Without hesitation, “Yup, the entire thirty-fifth chapter of Isaiah it’s one of the few things from the bible I can quote from memory and it’s the only chapter I know by heart.”
Both men lie on their beds drawn into their own journey down after nearly fifteen minutes, “Frank, are you napping?”
“You ever get upset with God?”
“Quite often.” Frank replied, “I remember after my parents were killed I wanted to kill him.”
“Because he took your mother and father?”
“Not then, I was devastated by their tragic death and questioned God as to why but I was okay with him. Following their death I lived with my grandmother until she died then I went into foster care. The home I was placed in wanted me only for the money the state paid them. I was so angry at God for putting me in that environment I could have killed him.”
“How did you work through it?” Henry asked.
Frank turned his head and stared at the ceiling and began, “I was watching the television news one night when I heard a story of a young man much like you who committed suicide by rolling his wheel chair in front of a moving truck. When the camera moved to the twisted remains of the wheelchair I suddenly realized I, too was in a wheelchair of my own making pushing myself through a desert headed in the same direction as the young man who just killed himself.”
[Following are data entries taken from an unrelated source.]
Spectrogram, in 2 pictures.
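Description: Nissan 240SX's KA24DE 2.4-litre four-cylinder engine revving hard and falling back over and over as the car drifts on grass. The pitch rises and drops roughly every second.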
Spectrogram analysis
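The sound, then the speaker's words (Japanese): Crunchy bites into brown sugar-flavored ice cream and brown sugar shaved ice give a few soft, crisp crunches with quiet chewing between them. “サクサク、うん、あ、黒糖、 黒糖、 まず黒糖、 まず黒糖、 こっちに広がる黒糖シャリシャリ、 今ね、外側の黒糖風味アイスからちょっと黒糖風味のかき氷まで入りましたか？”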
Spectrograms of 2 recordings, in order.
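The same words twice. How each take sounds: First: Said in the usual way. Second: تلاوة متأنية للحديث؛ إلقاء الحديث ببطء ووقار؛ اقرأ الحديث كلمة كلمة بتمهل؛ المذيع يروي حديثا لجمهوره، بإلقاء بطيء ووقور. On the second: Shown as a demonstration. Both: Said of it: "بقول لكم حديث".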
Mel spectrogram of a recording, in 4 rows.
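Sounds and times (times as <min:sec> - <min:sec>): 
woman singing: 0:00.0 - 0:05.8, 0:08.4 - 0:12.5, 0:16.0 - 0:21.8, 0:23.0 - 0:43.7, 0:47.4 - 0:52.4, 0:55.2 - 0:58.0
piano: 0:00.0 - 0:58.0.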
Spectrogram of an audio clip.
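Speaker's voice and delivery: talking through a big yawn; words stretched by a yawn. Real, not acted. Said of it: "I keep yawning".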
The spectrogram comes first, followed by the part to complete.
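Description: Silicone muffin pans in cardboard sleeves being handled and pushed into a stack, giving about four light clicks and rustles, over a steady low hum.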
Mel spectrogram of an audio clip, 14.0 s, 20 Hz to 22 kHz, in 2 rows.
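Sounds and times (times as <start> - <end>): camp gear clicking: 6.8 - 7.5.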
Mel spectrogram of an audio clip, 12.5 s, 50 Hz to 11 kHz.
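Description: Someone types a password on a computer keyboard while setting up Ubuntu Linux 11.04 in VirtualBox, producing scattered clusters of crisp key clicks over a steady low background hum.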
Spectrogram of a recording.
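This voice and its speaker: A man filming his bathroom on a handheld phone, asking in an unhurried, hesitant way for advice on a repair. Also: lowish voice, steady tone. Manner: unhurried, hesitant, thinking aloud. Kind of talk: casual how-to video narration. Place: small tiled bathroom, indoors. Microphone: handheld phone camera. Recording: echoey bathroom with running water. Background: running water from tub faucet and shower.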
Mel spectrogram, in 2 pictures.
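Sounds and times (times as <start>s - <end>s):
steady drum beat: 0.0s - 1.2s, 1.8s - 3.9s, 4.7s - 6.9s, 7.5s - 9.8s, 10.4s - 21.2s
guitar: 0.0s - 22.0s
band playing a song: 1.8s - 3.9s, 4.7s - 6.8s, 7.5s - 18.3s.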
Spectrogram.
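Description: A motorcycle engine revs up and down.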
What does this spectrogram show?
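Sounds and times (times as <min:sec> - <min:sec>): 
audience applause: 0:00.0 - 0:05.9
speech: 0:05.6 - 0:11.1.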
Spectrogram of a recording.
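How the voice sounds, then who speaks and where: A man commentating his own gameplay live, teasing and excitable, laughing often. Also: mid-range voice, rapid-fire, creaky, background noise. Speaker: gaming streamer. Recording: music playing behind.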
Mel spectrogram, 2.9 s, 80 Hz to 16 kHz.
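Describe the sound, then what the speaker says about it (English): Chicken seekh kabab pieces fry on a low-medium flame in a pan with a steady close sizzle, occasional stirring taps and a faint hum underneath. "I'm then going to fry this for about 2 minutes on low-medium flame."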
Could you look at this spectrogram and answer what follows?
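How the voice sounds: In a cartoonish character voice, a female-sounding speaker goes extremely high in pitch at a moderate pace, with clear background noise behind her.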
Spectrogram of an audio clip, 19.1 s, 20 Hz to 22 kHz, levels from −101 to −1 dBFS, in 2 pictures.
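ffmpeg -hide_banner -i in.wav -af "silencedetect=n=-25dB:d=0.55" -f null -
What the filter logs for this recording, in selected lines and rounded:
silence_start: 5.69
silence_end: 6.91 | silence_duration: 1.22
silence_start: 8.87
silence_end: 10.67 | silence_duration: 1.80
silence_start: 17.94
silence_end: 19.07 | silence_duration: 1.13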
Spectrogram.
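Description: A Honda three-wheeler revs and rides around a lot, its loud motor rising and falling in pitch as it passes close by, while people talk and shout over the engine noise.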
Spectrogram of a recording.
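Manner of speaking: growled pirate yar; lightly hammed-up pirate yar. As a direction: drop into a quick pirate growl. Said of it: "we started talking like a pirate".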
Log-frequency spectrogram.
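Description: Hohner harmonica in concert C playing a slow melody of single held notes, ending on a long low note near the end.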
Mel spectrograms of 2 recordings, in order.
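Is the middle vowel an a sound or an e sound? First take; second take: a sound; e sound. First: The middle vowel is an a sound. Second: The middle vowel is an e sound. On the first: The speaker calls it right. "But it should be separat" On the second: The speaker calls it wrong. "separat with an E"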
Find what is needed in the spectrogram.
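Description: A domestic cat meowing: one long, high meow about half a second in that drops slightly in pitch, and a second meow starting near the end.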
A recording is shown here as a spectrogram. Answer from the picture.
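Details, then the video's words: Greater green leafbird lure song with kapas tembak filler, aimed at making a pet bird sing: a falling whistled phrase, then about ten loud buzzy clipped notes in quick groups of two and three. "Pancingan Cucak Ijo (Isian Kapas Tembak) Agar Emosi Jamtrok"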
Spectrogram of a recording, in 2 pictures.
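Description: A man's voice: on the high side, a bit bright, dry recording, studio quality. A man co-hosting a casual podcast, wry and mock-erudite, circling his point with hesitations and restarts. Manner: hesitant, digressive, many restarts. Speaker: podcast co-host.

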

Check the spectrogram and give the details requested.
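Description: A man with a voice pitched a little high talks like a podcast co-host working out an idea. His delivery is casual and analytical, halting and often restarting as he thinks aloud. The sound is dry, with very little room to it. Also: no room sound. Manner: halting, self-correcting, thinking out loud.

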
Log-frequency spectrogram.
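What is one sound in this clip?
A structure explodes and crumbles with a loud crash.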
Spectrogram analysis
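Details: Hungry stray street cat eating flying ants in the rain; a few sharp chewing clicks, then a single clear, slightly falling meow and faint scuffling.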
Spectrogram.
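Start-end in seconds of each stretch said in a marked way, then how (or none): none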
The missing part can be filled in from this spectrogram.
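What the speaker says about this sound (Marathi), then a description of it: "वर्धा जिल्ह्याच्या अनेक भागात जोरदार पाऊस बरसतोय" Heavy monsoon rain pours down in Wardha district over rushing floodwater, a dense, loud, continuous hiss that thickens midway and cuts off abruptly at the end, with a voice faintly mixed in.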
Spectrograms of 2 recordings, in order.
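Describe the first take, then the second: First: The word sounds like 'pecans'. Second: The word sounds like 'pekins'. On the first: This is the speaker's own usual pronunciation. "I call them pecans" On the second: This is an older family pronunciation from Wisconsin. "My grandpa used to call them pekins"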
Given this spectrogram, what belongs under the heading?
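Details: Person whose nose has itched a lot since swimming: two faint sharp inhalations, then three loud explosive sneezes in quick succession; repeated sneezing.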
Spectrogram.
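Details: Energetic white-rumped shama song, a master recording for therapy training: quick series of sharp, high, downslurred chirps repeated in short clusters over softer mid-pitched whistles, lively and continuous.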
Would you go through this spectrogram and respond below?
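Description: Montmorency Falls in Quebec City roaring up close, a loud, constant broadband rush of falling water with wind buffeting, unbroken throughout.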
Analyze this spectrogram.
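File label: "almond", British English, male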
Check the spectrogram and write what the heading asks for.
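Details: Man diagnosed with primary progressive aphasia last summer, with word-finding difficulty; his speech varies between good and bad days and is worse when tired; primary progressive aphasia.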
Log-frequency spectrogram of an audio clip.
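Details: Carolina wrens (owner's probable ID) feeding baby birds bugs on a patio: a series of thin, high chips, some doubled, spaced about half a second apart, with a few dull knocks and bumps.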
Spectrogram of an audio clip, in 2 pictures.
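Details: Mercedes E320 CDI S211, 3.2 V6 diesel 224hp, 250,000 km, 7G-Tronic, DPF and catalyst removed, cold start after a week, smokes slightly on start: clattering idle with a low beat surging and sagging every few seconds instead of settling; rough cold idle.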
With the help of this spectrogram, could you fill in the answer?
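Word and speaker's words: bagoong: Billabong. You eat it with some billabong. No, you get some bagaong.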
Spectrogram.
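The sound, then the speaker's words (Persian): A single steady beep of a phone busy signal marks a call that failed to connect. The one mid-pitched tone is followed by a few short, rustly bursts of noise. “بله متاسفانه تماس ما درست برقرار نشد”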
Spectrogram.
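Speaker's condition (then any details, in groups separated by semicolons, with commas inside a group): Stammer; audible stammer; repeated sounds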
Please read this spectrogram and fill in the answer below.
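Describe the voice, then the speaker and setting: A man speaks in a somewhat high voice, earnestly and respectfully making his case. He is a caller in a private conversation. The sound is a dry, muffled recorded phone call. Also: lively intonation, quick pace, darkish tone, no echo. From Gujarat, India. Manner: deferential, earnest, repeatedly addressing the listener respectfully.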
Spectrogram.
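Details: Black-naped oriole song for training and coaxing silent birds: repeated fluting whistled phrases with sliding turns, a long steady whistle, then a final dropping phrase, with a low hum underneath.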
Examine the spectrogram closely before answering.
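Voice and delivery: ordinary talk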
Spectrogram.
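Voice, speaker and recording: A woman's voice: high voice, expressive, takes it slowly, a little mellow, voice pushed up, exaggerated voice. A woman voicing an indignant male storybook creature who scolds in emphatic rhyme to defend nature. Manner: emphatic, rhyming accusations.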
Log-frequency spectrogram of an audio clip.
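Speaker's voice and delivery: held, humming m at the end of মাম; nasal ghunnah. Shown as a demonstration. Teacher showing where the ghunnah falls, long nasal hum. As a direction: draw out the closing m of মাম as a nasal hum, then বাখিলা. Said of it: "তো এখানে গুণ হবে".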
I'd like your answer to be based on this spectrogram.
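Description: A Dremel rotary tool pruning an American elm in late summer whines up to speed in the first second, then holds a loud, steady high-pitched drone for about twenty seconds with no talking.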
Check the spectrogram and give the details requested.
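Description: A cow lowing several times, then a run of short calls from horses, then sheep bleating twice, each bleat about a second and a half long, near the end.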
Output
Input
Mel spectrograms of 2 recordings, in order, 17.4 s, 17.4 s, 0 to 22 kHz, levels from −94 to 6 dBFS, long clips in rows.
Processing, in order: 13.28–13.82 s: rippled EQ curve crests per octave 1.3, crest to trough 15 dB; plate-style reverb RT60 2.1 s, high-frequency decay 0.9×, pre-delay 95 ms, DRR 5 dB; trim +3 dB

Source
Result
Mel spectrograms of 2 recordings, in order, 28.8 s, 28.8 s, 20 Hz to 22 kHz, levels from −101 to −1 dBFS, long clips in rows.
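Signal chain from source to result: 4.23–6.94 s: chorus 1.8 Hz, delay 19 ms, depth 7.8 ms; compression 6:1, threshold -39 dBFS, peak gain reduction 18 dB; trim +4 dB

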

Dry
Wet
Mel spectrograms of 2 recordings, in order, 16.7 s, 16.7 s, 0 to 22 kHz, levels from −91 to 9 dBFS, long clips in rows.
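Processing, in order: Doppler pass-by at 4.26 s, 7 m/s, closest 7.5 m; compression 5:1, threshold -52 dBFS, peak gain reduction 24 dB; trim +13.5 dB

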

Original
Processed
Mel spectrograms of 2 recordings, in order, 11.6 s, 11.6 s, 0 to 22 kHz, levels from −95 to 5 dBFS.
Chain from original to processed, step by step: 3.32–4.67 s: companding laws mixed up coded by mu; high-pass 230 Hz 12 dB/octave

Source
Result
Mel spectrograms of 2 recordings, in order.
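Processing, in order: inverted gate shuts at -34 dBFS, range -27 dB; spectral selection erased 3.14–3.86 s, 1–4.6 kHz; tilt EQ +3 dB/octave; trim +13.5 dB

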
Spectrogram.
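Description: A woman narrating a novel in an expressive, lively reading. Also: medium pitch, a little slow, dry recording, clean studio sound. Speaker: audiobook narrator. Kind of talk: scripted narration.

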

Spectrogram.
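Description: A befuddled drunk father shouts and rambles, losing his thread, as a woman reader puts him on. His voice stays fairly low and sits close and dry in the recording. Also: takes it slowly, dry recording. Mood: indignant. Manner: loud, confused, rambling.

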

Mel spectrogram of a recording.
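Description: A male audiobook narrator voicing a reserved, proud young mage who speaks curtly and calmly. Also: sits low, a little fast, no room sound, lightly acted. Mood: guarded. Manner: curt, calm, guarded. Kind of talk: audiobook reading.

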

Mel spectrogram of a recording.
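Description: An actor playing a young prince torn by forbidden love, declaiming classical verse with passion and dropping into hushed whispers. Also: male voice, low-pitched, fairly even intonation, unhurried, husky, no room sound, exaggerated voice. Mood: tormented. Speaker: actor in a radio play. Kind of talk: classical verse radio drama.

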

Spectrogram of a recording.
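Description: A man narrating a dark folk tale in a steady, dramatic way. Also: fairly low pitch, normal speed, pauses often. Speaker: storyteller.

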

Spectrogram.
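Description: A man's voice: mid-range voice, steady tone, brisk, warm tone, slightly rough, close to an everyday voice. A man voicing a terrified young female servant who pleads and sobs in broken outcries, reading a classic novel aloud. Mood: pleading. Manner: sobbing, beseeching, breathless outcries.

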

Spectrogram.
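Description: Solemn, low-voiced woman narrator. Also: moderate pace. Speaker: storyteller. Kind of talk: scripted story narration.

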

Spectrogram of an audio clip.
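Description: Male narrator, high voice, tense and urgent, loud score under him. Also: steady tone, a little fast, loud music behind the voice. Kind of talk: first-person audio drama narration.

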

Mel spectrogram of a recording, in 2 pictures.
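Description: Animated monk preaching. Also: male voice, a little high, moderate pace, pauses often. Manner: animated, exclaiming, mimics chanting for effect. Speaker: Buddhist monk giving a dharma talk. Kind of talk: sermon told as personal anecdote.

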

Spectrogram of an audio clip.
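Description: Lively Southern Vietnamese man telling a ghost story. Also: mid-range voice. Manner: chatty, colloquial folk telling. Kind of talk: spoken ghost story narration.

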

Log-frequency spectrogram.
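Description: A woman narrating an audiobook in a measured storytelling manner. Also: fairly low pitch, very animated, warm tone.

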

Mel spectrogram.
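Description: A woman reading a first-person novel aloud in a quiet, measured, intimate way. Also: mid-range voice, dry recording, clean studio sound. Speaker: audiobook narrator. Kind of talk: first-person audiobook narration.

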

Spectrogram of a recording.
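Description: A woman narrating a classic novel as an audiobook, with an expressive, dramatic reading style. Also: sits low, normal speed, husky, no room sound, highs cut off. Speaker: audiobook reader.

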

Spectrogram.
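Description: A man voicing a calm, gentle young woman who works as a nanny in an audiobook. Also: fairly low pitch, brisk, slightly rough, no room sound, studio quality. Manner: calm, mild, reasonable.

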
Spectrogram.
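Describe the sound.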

Interrupting, “You saw me as that young man didn’t you.”
“Yes I did.”
“But I would never kill myself,” Henry said.
“There are different forms of death, Henry. Eventually you would have taken your own life if not physically then mentally, emotionally, spiritually, or all three.”
Henry fell silent as the conversation filtered though his mind. Deep in his heart, he knew Frank was right but now he saw things differently. Turning his gaze at his wheelchair, he began to see possibilities he’d never seen before.
Closing his eyes, “Frank.”
“The rainforest sure looks a lot better than the desert doesn’t it?”
“You know what else?”
“I can see the Lord.”
With an ear-to-ear smile Frank answered, “So can I. I wonder if he’s coming for me.”